## WHAT IS EXPECTED
Leaving out all pictures, retype the records exactly.

● ● ● ●

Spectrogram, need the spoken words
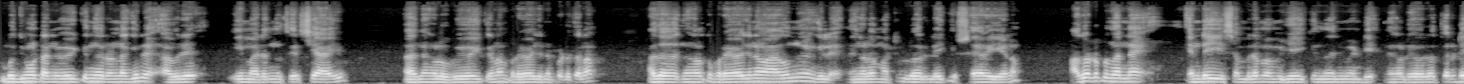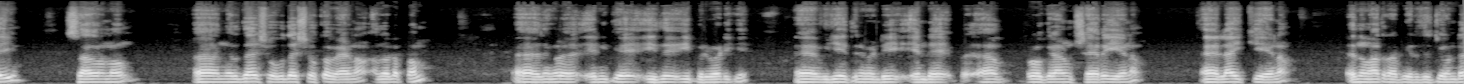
ബുദ്ധിമുട്ട് അനുഭവിക്കുന്നവരുണ്ടെങ്കിൽ അവർ ഈ മരുന്ന് തീർച്ചയായും നിങ്ങൾ ഉപയോഗിക്കണം പ്രയോജനപ്പെടുത്തണം. അത് നിങ്ങൾക്ക് പ്രയോജനമാകുന്നുവെങ്കിൽ നിങ്ങൾ മറ്റുള്ളവരിലേക്ക് ഷെയർ ചെയ്യണം. അതോടൊപ്പം തന്നെ എന്റെ ഈ സംരംഭം വിജയിക്കുന്നതിന് വേണ്ടി നിങ്ങളുടെ ഓരോരുത്തരുടെയും സഹകരണവും നിർദ്ദേശവും ഉപദേശവും ഒക്കെ വേണം. അതോടൊപ്പം നിങ്ങൾ എനിക്ക് ഇത് ഈ പരിപാടിക്ക് വിജയത്തിന് വേണ്ടി എന്റെ പ്രോഗ്രാം ഷെയർ ചെയ്യണം ലൈക്ക് ചെയ്യണം എന്ന് മാത്രം അഭ്യർത്ഥിച്ചുകൊണ്ട്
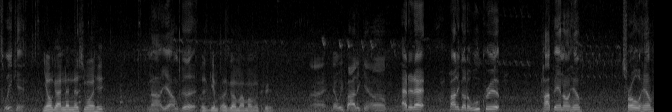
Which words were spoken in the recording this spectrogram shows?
Tweaking. You don't got nothing else you want to hit? Nah, yeah, I'm good. Let's get let's go to my mama crib. All right. Then we probably can um after that probably go to Woo crib, pop in on him, troll him,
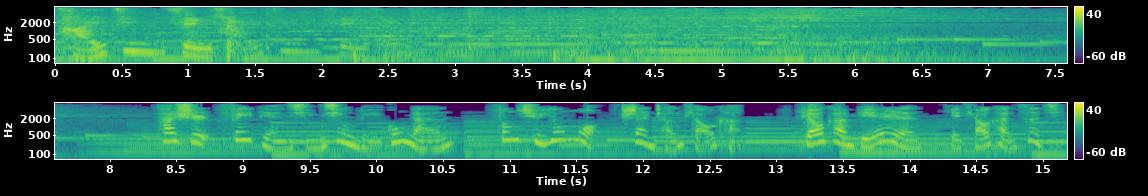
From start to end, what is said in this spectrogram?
财经先生，财经先生，他是非典型性理工男，风趣幽默，擅长调侃，调侃别人也调侃自己。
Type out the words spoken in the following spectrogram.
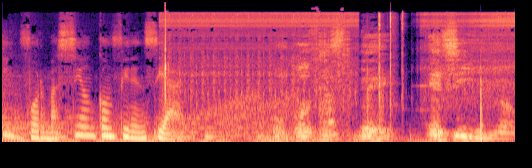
Información confidencial. Un podcast de El CEO.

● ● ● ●

## TASK RESPONSE
Spectrogram, need the spoken words
ബുദ്ധിമുട്ട് അനുഭവിക്കുന്നവരുണ്ടെങ്കിൽ അവർ ഈ മരുന്ന് തീർച്ചയായും നിങ്ങൾ ഉപയോഗിക്കണം പ്രയോജനപ്പെടുത്തണം. അത് നിങ്ങൾക്ക് പ്രയോജനമാകുന്നുവെങ്കിൽ നിങ്ങൾ മറ്റുള്ളവരിലേക്ക് ഷെയർ ചെയ്യണം. അതോടൊപ്പം തന്നെ എന്റെ ഈ സംരംഭം വിജയിക്കുന്നതിന് വേണ്ടി നിങ്ങളുടെ ഓരോരുത്തരുടെയും സഹകരണവും നിർദ്ദേശവും ഉപദേശവും ഒക്കെ വേണം. അതോടൊപ്പം നിങ്ങൾ എനിക്ക് ഇത് ഈ പരിപാടിക്ക് വിജയത്തിന് വേണ്ടി എന്റെ പ്രോഗ്രാം ഷെയർ ചെയ്യണം ലൈക്ക് ചെയ്യണം എന്ന് മാത്രം അഭ്യർത്ഥിച്ചുകൊണ്ട്
Which words were spoken in the recording this spectrogram shows?
Tweaking. You don't got nothing else you want to hit? Nah, yeah, I'm good. Let's get let's go to my mama crib. All right. Then we probably can um after that probably go to Woo crib, pop in on him, troll him,
From start to end, what is said in this spectrogram?
财经先生，财经先生，他是非典型性理工男，风趣幽默，擅长调侃，调侃别人也调侃自己。
Type out the words spoken in the following spectrogram.
Información confidencial. Un podcast de El CEO.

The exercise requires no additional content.